When to use the Aeolian mode
Also known as the natural minor scale, the Aeolian mode is the most common minor mode.
When songs are referred to as ‘being in minor’, what musicians actually mean is that the VI chord is the home chord. This is where Aeolian lives.
To learn how to write and improvise with Aeolian you must first learn all five shapes, take them around all keys, connect the shapes and finally run them through the cycle of 4th.
Do this and you will never forget your Aeolian scale shapes.
The best way to approach this scale is to add two notes to the Minor Pentatonic. Study the diagram below and make sure you can see the connection between the Aeolian mode and the Minor Pentatonic scale.
Only two notes have been added, the 2nd and the b6th.
Connect Aeolian scale shapes

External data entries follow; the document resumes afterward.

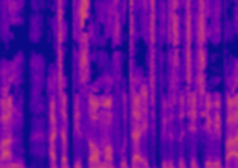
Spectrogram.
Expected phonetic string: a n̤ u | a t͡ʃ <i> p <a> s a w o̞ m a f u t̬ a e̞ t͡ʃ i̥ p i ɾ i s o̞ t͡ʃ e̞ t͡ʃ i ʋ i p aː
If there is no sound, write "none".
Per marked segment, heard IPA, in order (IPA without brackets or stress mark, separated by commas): a, i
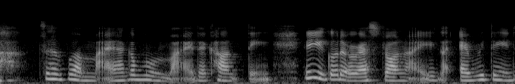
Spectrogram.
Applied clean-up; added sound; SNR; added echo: none; none; none; none.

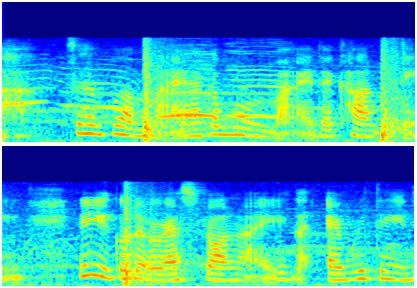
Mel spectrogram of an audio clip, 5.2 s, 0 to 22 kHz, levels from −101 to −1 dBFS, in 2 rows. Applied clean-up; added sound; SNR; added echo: none; Crowd / Fireworks; 5 dB; none.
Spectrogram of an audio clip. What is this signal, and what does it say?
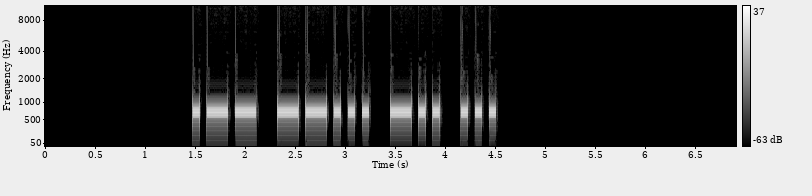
Morse code, heard as a keyed tone, about 17 wpm, 700 Hz. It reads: W7DS
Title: USA Call Signs - 4 Characters - Repeated 3x - 17wpm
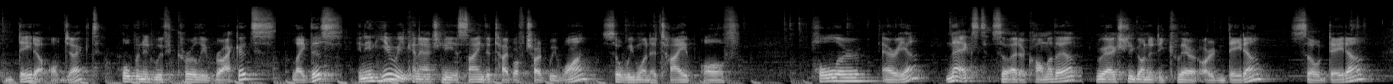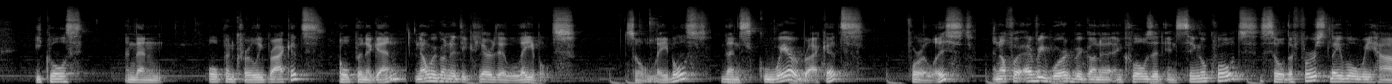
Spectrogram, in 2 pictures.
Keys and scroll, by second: 0.7 shift+', 0.9 shift+space, 1.0 alt+8, 6.3 shift+space, 9.2 BackSpace, 13.2 shift+space, 14.4 alt+7, 14.8 BackSpace, 14.9 alt+6, 15.4 BackSpace, 15.5 alt+8, 21.0 alt+6, 21.2 BackSpace, 21.4 alt+5, 24.3 shift+'.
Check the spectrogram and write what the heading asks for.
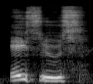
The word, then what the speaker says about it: Asus: to say because I always said Asus but it's Asus and it's supposed to be the end of Pegasus but anyway if Benke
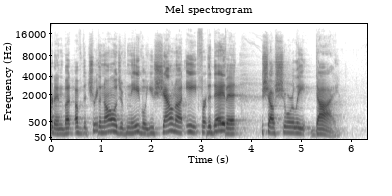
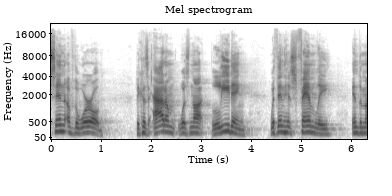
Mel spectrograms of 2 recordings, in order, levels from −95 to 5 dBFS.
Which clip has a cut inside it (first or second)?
first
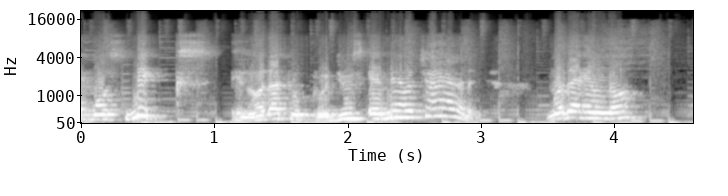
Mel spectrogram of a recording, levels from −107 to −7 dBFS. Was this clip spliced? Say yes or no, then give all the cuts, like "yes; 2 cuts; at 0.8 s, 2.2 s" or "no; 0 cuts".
yes; 1 cut; at 3.2 s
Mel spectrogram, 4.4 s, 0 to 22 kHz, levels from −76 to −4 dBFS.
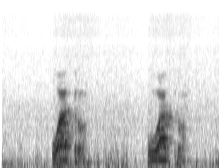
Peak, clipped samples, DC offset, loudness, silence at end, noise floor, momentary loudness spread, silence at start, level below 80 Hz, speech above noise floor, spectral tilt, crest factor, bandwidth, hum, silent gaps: -4 dBFS; under 0.1%; under 0.1%; -21 LUFS; 0 s; -43 dBFS; 23 LU; 0.05 s; -44 dBFS; 24 dB; -8 dB/octave; 20 dB; 16 kHz; none; none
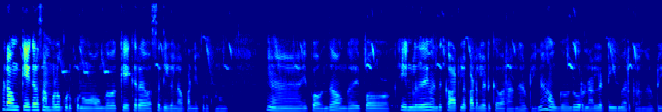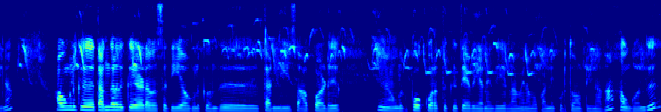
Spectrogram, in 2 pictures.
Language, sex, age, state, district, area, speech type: Tamil, female, 30-45, Tamil Nadu, Namakkal, rural, spontaneous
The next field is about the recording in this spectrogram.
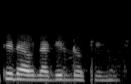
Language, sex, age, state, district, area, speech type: Marathi, female, 18-30, Maharashtra, Gondia, rural, conversation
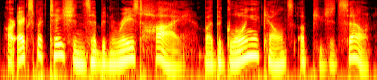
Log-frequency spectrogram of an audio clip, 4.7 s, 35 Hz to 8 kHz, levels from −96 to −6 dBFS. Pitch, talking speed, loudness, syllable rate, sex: 125 Hz, 165 wpm, -20 LUFS, 4.5 syllables/s, male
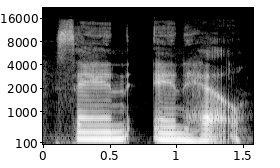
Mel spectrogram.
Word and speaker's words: San Angel: It's a soft G. It's like the soft J in yogging.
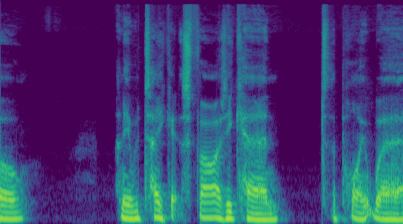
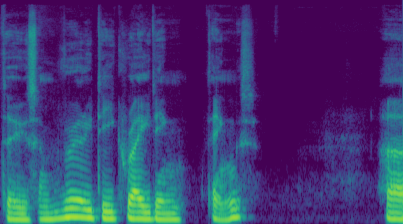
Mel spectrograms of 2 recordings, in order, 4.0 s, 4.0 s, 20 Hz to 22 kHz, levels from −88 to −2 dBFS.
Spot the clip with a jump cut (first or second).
first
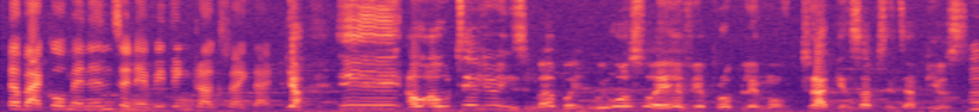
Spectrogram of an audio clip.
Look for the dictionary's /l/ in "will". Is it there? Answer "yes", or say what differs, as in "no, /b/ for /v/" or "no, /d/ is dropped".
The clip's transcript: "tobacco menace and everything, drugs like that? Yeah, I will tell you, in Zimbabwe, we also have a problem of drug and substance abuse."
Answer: no, /w/ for /l/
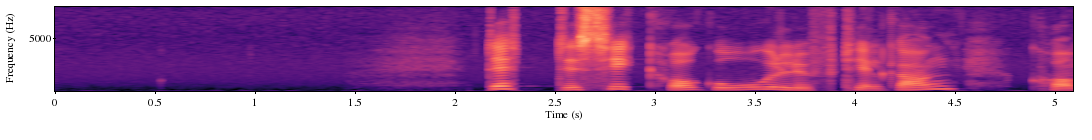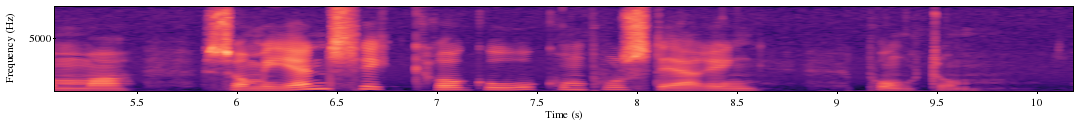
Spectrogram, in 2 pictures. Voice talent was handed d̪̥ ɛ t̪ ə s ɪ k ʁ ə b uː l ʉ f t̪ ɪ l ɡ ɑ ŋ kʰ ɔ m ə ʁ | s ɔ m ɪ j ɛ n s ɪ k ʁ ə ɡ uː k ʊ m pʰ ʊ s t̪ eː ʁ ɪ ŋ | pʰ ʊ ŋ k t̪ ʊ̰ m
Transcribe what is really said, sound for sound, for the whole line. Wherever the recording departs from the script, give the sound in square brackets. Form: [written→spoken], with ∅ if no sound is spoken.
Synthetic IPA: d̪̥ ɛ t̪ ə s ɪ k ʁ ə [b→ɡ] uː l ʉ f [t̪→t̪ʰ] ɪ l ɡ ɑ ŋ kʰ ɔ m ə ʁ | s ɔ m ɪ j ɛ n s ɪ k ʁ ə ɡ uː [k→kʰ] ʊ m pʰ ʊ s t̪ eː ʁ ɪ ŋ | pʰ ʊ ŋ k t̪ ʊ̰ m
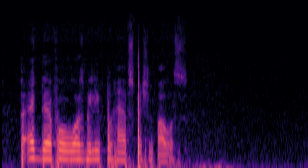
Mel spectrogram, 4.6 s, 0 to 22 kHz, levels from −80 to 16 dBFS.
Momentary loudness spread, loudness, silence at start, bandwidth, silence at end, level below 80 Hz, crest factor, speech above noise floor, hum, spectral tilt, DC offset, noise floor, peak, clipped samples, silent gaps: 10 LU; -23 LUFS; 0.3 s; 13 kHz; 1.3 s; -40 dBFS; 22 dB; 41 dB; none; -8.5 dB/octave; under 0.1%; -63 dBFS; -2 dBFS; under 0.1%; none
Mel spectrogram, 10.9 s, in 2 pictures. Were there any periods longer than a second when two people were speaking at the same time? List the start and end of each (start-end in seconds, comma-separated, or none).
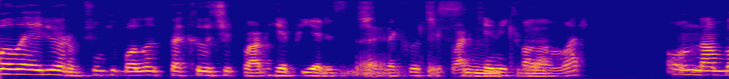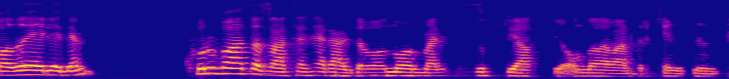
2.7-4.2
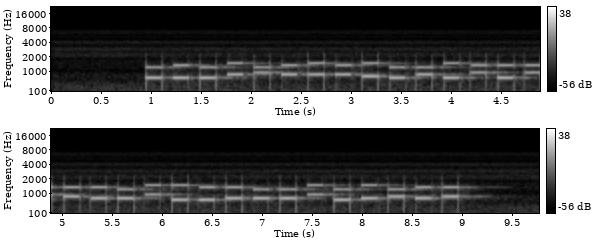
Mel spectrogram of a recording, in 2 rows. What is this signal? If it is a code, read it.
DTMF, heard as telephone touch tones, dialled by machine, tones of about 160 ms, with room echo. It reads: 1219*8986173020854#32544#16758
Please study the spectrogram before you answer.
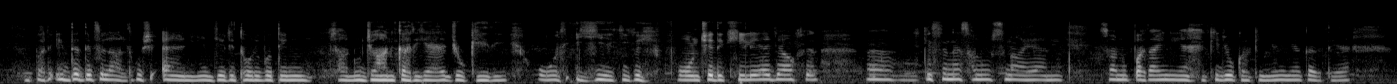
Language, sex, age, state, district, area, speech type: Dogri, female, 18-30, Jammu and Kashmir, Samba, rural, spontaneous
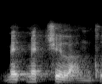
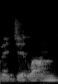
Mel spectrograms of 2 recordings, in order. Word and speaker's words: Midtjylland: Yeah, Midtjylland. I think that's how you pronounce it. I've been calling them Midgetland just to bypass it.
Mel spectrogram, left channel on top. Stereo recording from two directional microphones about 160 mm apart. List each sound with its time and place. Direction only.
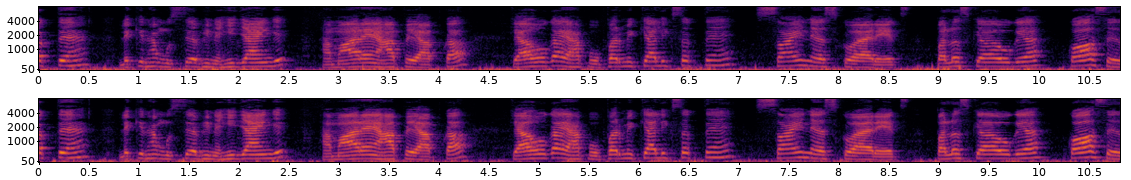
0.0 s speech: 30° right (ahead or behind)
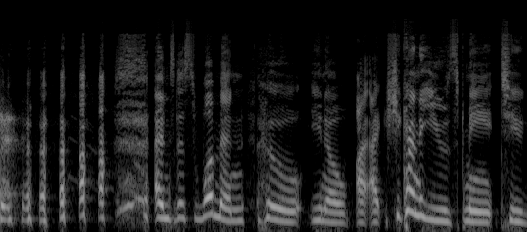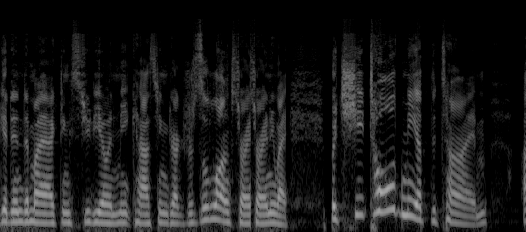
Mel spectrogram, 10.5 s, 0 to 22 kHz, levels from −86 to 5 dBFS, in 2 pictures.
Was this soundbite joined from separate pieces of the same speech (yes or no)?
yes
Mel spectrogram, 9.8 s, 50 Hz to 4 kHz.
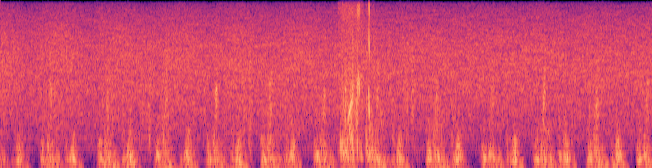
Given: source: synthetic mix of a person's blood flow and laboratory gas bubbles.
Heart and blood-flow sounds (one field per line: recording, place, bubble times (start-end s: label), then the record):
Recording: Doppler ultrasound of blood flow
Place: precordium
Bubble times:
5.08-5.64 s: bubbles
From the record:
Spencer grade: 1 (occasional bubble signal discernible with the cardiac motion signal, with majority of cardiac periods free of bubbles)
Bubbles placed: anywhere in the cardiac cycle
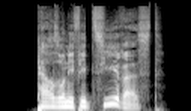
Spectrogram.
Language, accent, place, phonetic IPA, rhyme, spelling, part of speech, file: German, Germany, Berlin, [ˌpɛʁzonifiˈt͡siːʁəst], -iːʁəst, personifizierest, verb, De-personifizierest.ogg
- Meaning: second-person singular subjunctive I of personifizieren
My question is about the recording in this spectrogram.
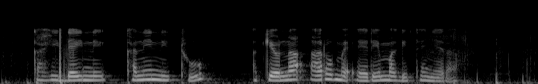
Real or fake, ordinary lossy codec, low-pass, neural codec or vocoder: real; none; 5.4 kHz; none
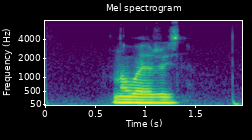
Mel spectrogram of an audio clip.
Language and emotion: Russian, neutral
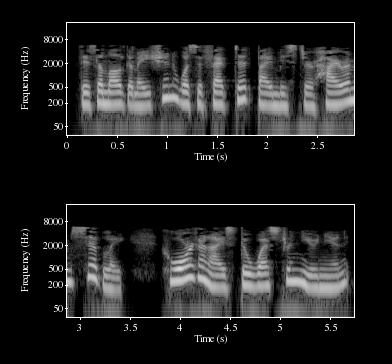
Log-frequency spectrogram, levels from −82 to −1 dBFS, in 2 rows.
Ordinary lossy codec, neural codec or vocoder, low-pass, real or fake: MP3, 24 kbps; none; 7.2 kHz; real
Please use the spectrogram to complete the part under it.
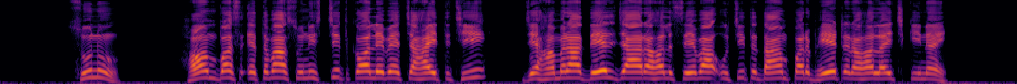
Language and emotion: Maithili, disgusted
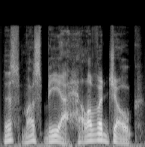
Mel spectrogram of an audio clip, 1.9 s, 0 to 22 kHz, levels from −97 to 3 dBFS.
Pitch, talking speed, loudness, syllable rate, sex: 100 Hz, 245 wpm, -19 LUFS, 4.2 syllables/s, male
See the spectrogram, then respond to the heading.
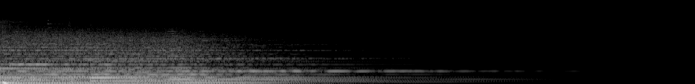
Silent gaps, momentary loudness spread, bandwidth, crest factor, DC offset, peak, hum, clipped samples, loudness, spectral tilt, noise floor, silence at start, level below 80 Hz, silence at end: none; 19 LU; 8.2 kHz; 22 dB; under 0.1%; -6 dBFS; none; under 0.1%; -28 LUFS; -8 dB/octave; under -90 dBFS; 0 s; -32 dBFS; 2.9 s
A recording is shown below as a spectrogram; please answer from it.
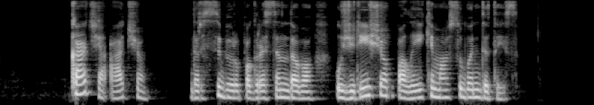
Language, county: Lithuanian, Klaipėda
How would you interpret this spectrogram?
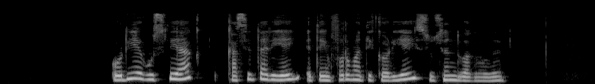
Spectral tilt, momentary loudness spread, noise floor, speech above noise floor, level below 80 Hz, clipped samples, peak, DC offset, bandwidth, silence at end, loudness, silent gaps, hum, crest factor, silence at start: -5.5 dB/octave; 9 LU; -74 dBFS; 49 dB; -76 dBFS; under 0.1%; -10 dBFS; under 0.1%; 11.5 kHz; 0.9 s; -26 LUFS; none; none; 16 dB; 1.1 s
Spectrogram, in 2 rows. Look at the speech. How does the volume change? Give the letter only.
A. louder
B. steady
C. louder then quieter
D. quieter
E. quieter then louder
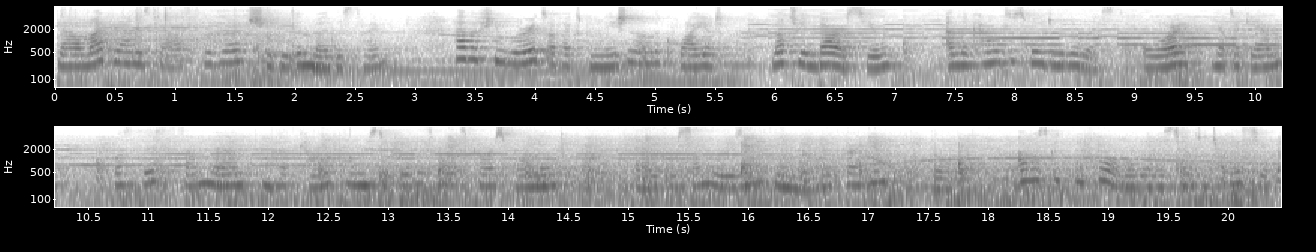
B.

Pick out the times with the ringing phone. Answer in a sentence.
The ringing phone can't be heard in this clip.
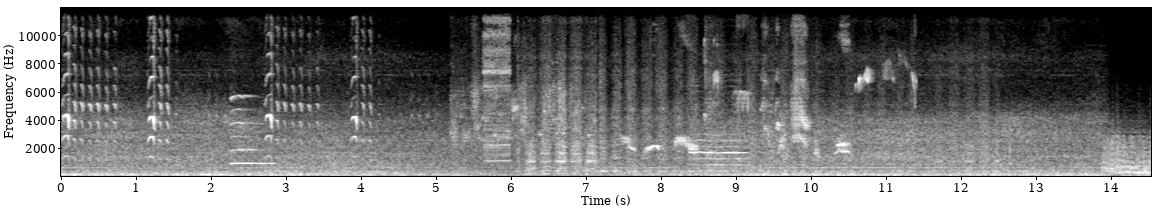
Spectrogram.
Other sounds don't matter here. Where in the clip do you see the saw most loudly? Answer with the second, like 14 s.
7 s.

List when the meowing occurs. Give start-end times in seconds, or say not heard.
2.2-2.9, 8.3-9.2.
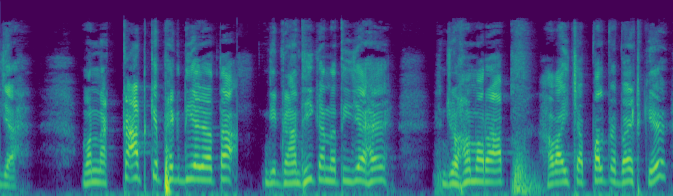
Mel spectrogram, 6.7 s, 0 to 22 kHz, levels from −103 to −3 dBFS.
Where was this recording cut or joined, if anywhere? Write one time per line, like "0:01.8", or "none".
0:02.4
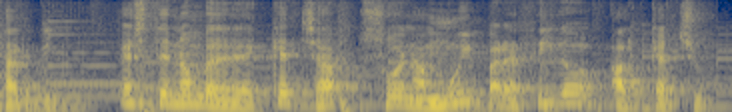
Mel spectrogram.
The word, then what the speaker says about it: kecap: Se pronuncia ketchup y en Asia se escribe con C y en holandés con TJ, así cuando se lee suena igual.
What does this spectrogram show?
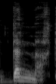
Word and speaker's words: Danemark: d'article Chypre chipriote chipriote le Danemark le E ne s'entend pas danois attention le O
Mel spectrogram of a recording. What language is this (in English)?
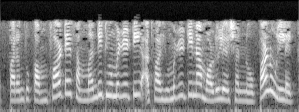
Gujarati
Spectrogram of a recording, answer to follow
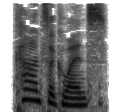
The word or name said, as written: consequence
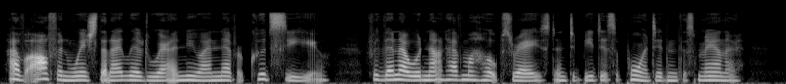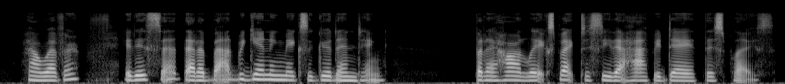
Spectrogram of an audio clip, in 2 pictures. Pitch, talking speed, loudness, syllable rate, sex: 195 Hz, 210 wpm, -21 LUFS, 5.7 syllables/s, female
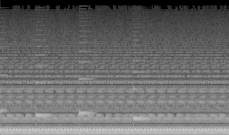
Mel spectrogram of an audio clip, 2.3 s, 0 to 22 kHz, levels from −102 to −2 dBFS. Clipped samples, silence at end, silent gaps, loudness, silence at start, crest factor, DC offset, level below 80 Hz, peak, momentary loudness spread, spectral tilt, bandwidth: under 0.1%; 0 s; none; -28 LUFS; 0 s; 10 dB; under 0.1%; -42 dBFS; -18 dBFS; 0 LU; -6.5 dB/octave; 15.5 kHz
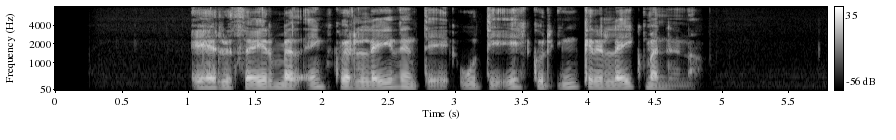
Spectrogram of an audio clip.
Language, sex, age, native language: Icelandic, male, 20-29, Icelandic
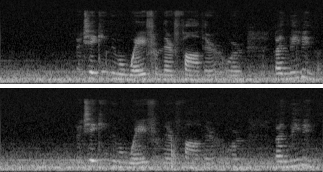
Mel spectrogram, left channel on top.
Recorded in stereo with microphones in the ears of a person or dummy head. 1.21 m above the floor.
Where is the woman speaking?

When you can play this exercise in A, move on to all other 12 keys. Remember to push the BPM!
In the advanced course, we find more ways to practise this scale.
For example, we play all exercises backward. Starting at the highest point, moving down the neck instead.
We also look at changing the rhythm when playing it as well as playing it ‘in 3rds’.
When you take the advanced course I will, step by step, guide you to learning all modes, so much so that you will never forget them.
Aeolian and the cycle of 4th
This exercise takes the Aeolian mode and runs it through the cycle of 4th using the closest shape possible.
As always, this exercise should be pushed to high BPM levels for maximum effect.
The full pattern of the cycle of 4th exercise looks like this:
A Aeolian – Em shape, D Aeolian – Am shape, G Aeolian – Dm shape, C Aeolian – Gm shape, F Aeolian – Cm shape.
Then, move up a semitone from where you started and play Bb Aeolian in an Em shape.